- Opening Delimiter -

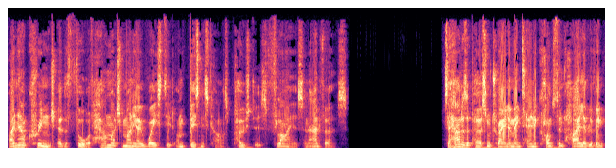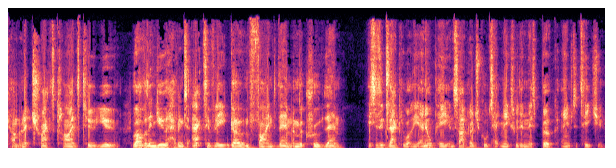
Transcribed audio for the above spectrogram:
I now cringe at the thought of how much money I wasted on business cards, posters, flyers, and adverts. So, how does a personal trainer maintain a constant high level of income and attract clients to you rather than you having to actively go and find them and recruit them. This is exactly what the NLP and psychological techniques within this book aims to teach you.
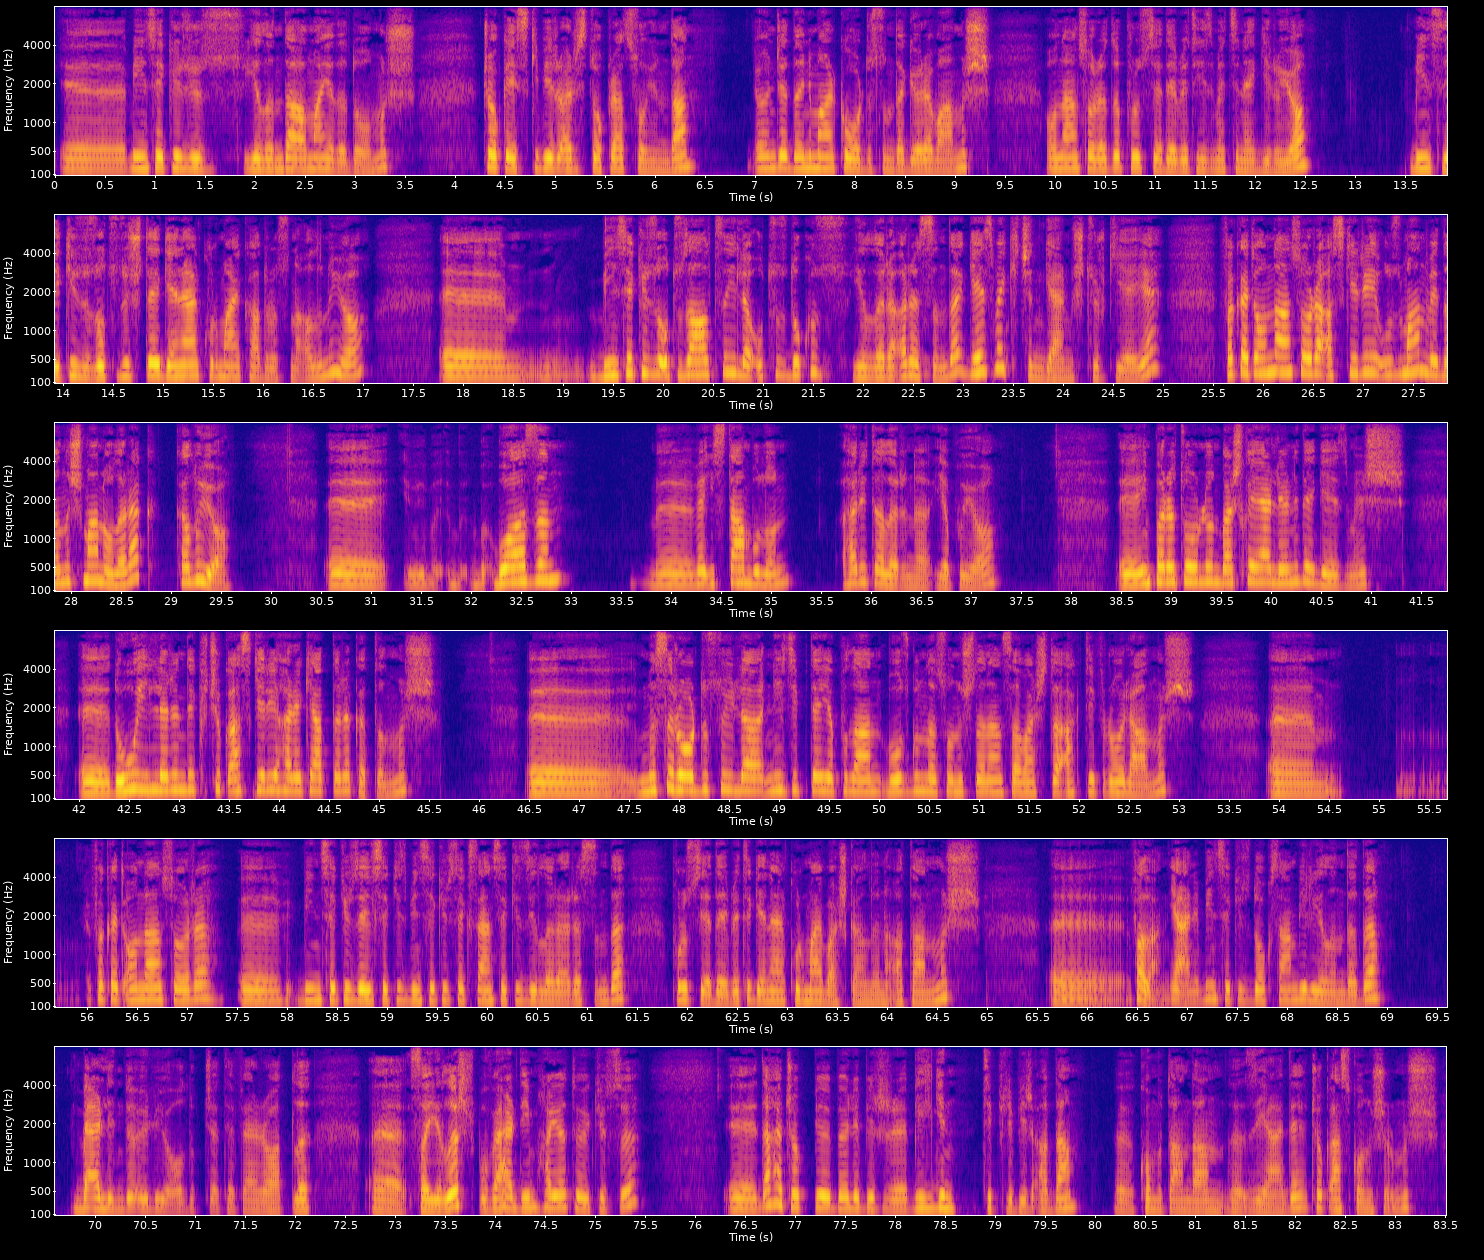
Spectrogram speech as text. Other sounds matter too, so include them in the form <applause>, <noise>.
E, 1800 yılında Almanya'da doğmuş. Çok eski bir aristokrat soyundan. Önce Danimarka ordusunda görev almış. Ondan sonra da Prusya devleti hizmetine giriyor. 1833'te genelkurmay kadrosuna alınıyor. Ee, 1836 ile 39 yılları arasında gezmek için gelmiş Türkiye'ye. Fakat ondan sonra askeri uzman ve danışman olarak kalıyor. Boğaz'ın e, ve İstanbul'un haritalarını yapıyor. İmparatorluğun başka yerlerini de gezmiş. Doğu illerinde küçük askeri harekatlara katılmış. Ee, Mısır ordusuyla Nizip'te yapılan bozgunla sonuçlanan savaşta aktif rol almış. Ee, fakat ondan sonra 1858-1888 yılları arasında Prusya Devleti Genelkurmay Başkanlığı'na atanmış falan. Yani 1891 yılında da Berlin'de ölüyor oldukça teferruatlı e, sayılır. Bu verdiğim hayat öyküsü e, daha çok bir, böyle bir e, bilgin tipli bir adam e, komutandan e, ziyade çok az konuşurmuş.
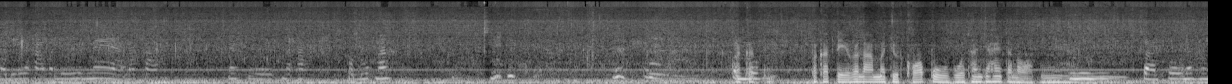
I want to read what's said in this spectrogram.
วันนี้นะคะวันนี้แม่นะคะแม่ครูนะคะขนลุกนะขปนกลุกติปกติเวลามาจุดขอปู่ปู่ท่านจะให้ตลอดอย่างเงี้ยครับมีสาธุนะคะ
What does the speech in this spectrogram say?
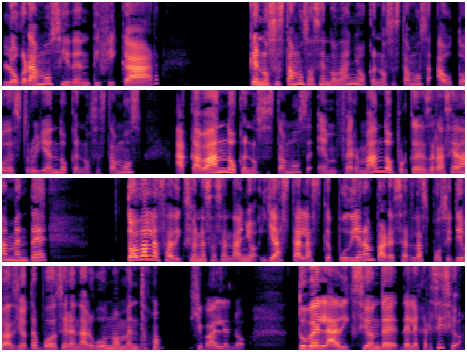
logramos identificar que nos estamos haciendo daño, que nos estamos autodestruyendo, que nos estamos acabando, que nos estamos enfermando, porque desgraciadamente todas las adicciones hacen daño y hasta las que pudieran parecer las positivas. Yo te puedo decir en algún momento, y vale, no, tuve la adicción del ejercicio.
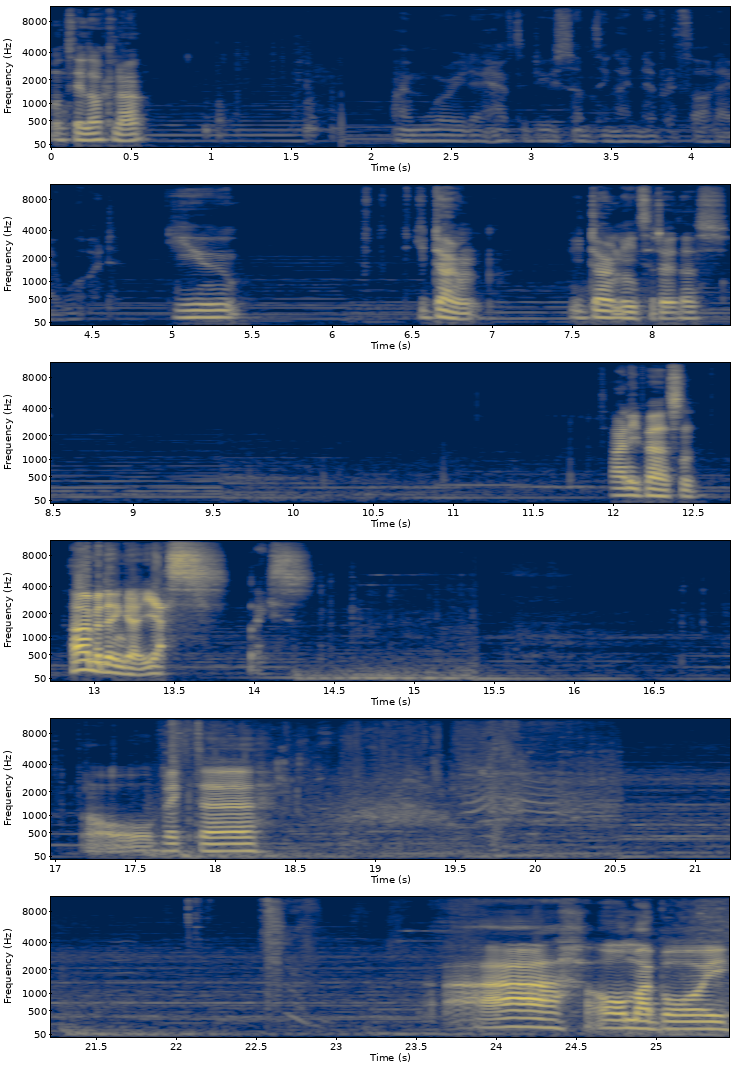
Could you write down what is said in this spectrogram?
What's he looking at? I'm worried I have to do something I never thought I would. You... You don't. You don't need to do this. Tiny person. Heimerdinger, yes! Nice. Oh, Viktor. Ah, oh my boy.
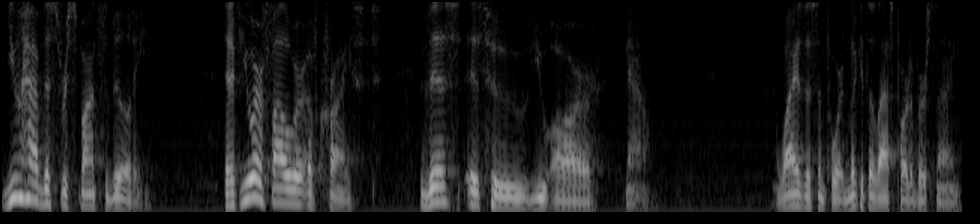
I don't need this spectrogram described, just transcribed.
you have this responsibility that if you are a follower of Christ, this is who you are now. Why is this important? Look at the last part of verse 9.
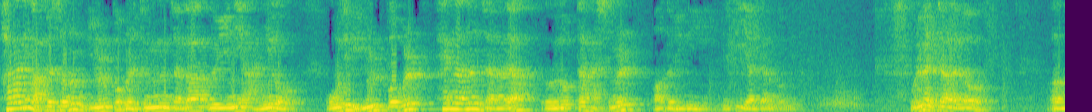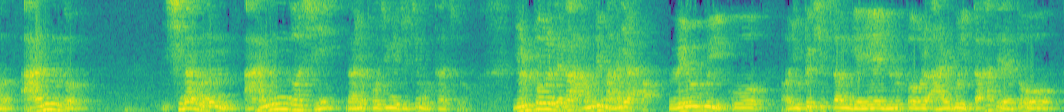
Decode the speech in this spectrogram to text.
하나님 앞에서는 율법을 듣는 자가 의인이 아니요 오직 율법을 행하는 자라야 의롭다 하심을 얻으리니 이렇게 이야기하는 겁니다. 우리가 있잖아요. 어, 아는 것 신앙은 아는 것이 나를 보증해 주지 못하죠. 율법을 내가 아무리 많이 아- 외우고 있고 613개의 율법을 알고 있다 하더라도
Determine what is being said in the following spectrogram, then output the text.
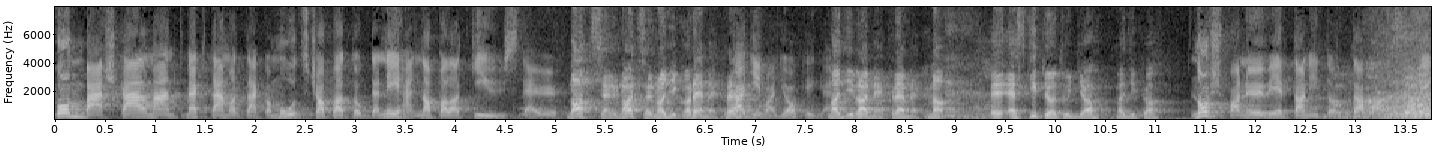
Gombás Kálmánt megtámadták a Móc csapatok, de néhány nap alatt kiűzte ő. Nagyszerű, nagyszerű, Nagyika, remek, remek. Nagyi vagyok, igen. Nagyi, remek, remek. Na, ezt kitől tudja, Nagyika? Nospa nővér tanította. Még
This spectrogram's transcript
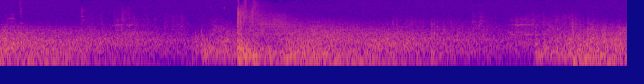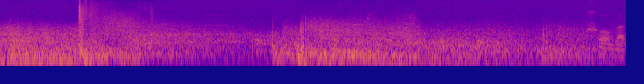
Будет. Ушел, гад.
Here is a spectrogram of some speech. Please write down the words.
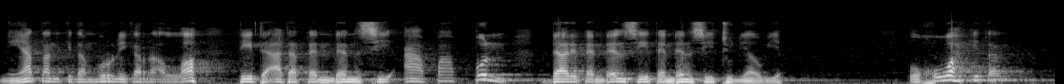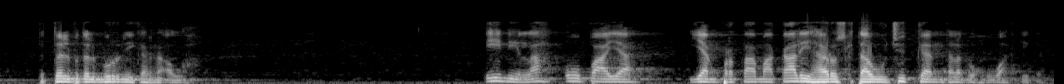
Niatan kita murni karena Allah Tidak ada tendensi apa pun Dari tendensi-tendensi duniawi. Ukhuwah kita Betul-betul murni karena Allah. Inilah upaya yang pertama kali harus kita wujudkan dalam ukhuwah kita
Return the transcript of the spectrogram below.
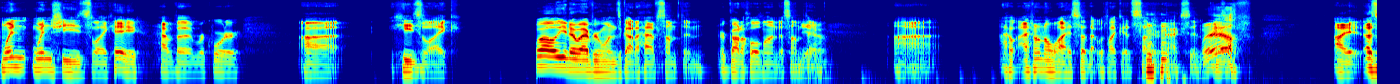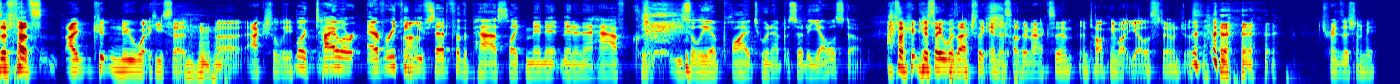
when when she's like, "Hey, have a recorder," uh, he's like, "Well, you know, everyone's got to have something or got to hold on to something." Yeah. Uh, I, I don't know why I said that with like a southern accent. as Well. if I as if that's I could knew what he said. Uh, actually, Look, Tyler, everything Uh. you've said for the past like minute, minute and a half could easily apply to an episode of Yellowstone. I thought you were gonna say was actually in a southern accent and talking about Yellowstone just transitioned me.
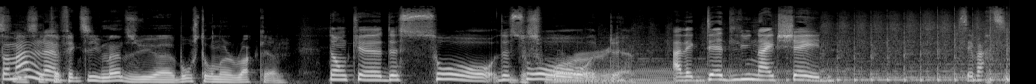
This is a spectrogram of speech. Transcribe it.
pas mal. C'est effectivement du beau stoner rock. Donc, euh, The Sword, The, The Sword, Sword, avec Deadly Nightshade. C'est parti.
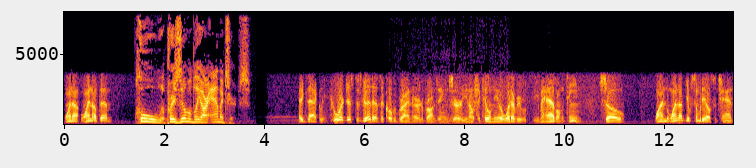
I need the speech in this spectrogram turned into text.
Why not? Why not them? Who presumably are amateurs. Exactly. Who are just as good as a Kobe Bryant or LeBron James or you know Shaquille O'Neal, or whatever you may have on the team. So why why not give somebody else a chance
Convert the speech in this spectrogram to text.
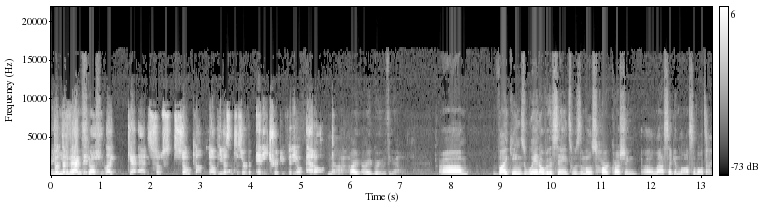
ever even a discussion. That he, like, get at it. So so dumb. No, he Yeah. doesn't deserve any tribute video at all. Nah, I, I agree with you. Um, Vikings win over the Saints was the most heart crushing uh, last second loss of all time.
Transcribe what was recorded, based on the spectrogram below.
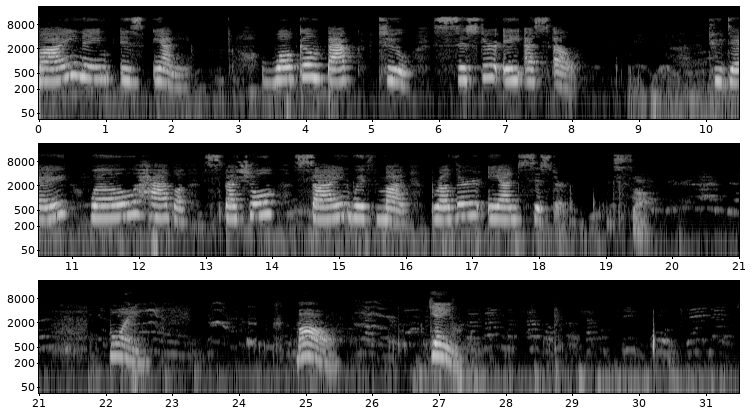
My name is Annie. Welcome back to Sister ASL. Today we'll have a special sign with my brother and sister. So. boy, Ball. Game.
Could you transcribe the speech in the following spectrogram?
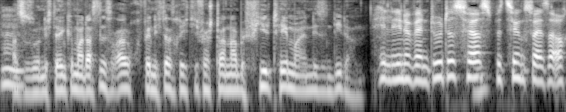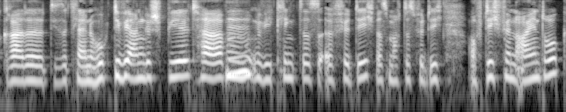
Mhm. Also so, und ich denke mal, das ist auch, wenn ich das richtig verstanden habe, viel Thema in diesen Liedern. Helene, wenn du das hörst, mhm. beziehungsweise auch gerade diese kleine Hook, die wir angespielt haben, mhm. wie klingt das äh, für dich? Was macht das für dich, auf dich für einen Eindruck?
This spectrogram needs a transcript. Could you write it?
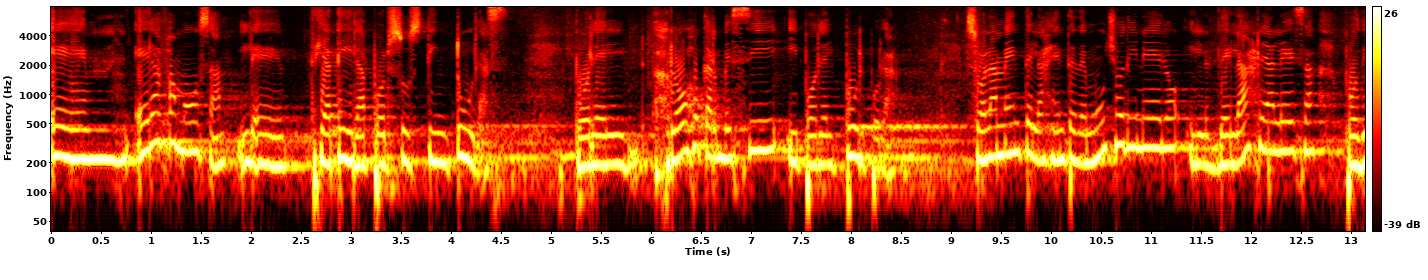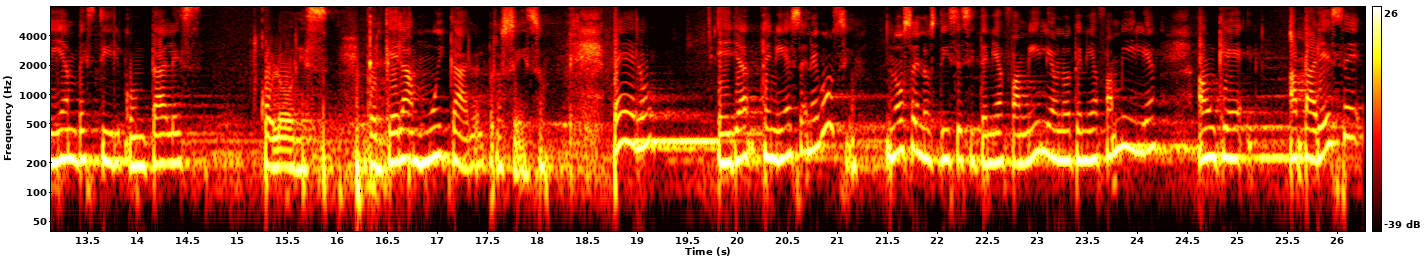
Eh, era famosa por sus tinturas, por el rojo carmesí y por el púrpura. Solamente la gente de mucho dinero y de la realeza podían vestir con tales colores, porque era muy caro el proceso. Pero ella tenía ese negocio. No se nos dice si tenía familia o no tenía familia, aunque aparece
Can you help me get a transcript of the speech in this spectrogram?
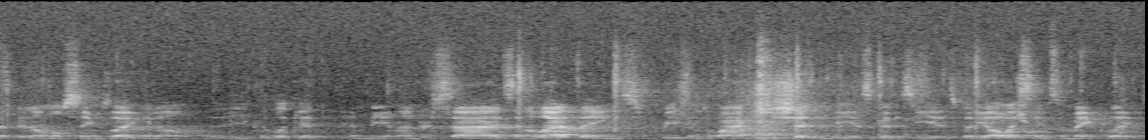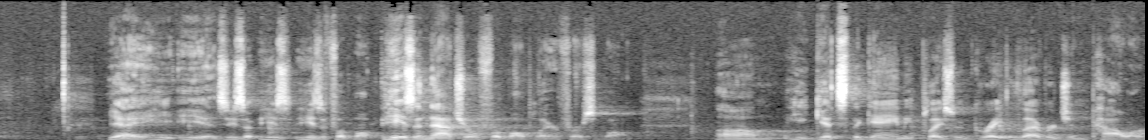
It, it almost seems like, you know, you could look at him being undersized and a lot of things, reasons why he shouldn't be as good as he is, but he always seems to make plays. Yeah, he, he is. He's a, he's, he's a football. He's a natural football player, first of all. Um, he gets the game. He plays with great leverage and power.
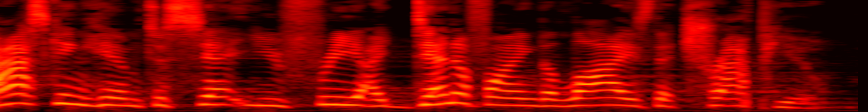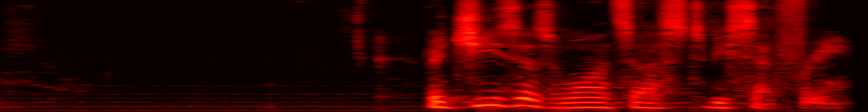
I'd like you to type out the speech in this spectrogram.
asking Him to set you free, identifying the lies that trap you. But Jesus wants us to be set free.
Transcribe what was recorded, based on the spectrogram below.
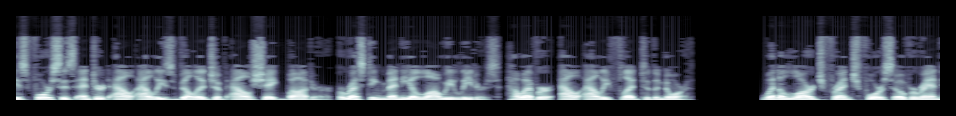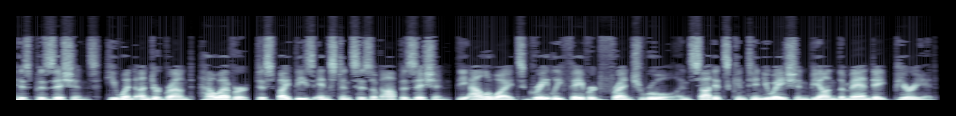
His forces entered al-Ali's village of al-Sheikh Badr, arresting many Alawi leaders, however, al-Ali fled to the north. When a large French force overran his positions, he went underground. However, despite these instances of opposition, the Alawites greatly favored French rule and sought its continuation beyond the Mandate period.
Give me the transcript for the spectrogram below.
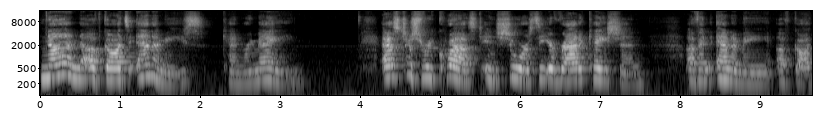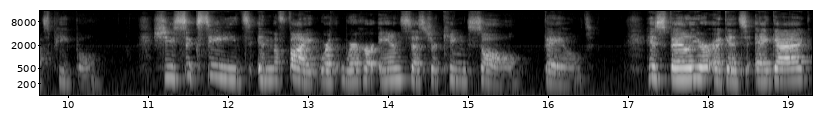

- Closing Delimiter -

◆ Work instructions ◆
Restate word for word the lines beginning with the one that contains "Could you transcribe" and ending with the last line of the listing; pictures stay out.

◆ Answer ◆
Could you transcribe the speech in the following spectrogram?
Mhm. Also so, und ich denke mal, das ist auch, wenn ich das richtig verstanden habe, viel Thema in diesen Liedern. Helene, wenn du das hörst, mhm. beziehungsweise auch gerade diese kleine Hook, die wir angespielt haben, mhm. wie klingt das äh, für dich? Was macht das für dich, auf dich für einen Eindruck?
This spectrogram needs a transcript. Could you write it?
Eh, era famosa por sus tinturas, por el rojo carmesí y por el púrpura. Solamente la gente de mucho dinero y de la realeza podían vestir con tales colores, porque era muy caro el proceso. Pero ella tenía ese negocio. No se nos dice si tenía familia o no tenía familia, aunque aparece
Can you help me get a transcript of the speech in this spectrogram?
It, it almost seems like, you know, you could look at him being undersized and a lot of things, reasons why he shouldn't be as good as he is, but he always seems to make plays. Yeah, he, he is. He's a, he's, he's a football. He's a natural football player, first of all. Um, he gets the game. He plays with great leverage and power.
I'd like you to type out the speech in this spectrogram.
asking Him to set you free, identifying the lies that trap you. But Jesus wants us to be set free.
Transcribe what was recorded, based on the spectrogram below.
His forces entered al-Ali's village of al-Sheikh Badr, arresting many Alawi leaders, however, al-Ali fled to the north. When a large French force overran his positions, he went underground. However, despite these instances of opposition, the Alawites greatly favored French rule and sought its continuation beyond the Mandate period.
Give me the transcript for the spectrogram below.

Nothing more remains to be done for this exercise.